A second place that is noteworthy is after the first control, a three-mile section of Constitution Hwy that has shoulders that are too narrow. Don’t bunch up, and pay keen attention to traffic from behind while scanning for obstacles in the shoulder.

Coming toward Spotsylvania and away from Spotsylvania, on Brock Rd, there can be somewhat more traffic within three or four miles of town.

See you tomorrow! I have ridden this route about a dozen times, including permanents and a couple of brevet checkout rides; but never as a regular brevet, so that’ll be a fun change.

Nick Bull

Cue Sheet and GPS Files for March 8 Wilderness Campaign 200km ACP Brevet

Tuesday, March 4th, 2014

The cue sheets for the Wilderness Campaign 200km ACP Brevet, starting at the Caribou Coffee in Bristow, VA at 7:00AM on March 8, 2014 are now posted at 2014_dcr_wilderness_campaign_200km_brevet_cue.zip. (The cue sheets and GPS files include detours in case there is still too much snow to traverse the unplowed battlefield roads. )

The ride starts from the Caribou Coffee at 7:00am. Registration will also be inside the Caribou Coffee starting at 6:00am.  We’ll have coffee available but for pre-ride eats there are excellent goodies at the Caribou Coffee :-)

It’s a good idea to bring lights and reflective gear to this ride–the total distance is just short of 130 miles and many riders will finish in the dark.  Some years have been quite foggy–riders without lights and reflective gear would have been held at the ride start for several hours.

The link to the GPS files is posted below. But please read this information before downloading them. Always get a copy of the final cue sheet. That final cue sheet contains the official route, so in case there is a conflict with the GPS file, you should resolve the conflict in favor of the cue sheet. Use the GPS as a handy-dandy adjunct. Keep your wits about you, as the GPS cannot notify you of road hazards — it is up to you to ride safely.

We strongly recommend that you set your GPS to the settings below. We cannot guarantee that these will keep you on the official route, but if you have your GPS set some other way, it is entirely possible that it will take you off route, possibly onto unsafe roads.
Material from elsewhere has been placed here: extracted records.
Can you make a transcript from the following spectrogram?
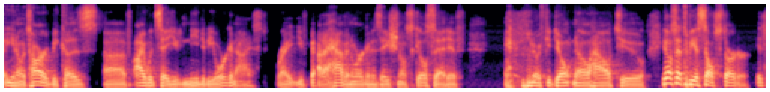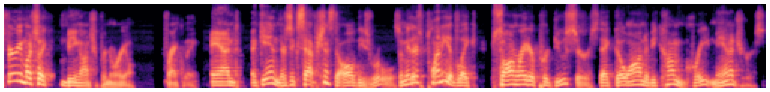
You know, it's hard because uh, I would say you need to be organized, right? You've got to have an organizational skill set. If you know, if you don't know how to, you also have to be a self starter. It's very much like being entrepreneurial, frankly. And again, there's exceptions to all these rules. I mean, there's plenty of like songwriter producers that go on to become great managers.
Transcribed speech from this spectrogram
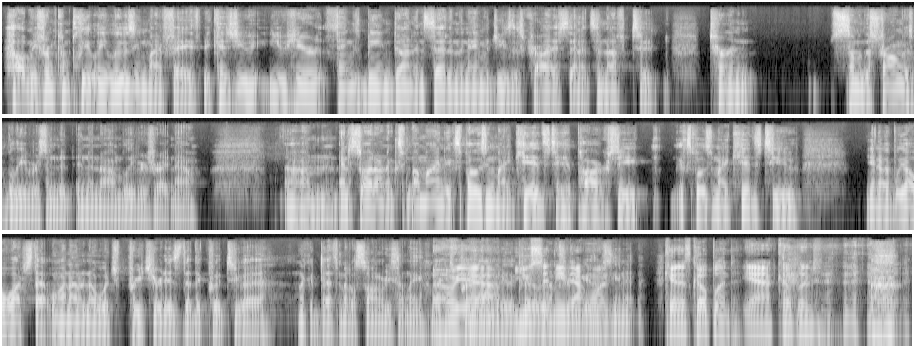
help me from completely losing my faith because you you hear things being done and said in the name of Jesus Christ and it's enough to turn some of the strongest believers into into non-believers right now. Um, and so I don't ex- mind exposing my kids to hypocrisy, exposing my kids to, you know, we all watched that one. I don't know which preacher it is that they put to a like a death metal song recently. where Oh, he's yeah. the You sent I'm me sure that one. Seen it. Kenneth Copeland, Yeah, Copeland.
Go to the Setup->Routing page and set as follows:

Guidance Method: Follow Road
Follow Road Method: Shortest Distance
Next Turn Pop-Up: On
Follow Road Options:
Off Route Recalculation: Prompted
Calculation Method: Best Route
Calculate Routes for: Car/Motorcycle
Avoid: (set to none – the route itself should control this)

By the way … make sure that your GPS either has maps already downloaded, or select the relevant maps around the routes. The GPS files are posted at 2014_dcr_wilderness_campaign_200km_brevet_gps.zip.  A RidewithGPS version is here.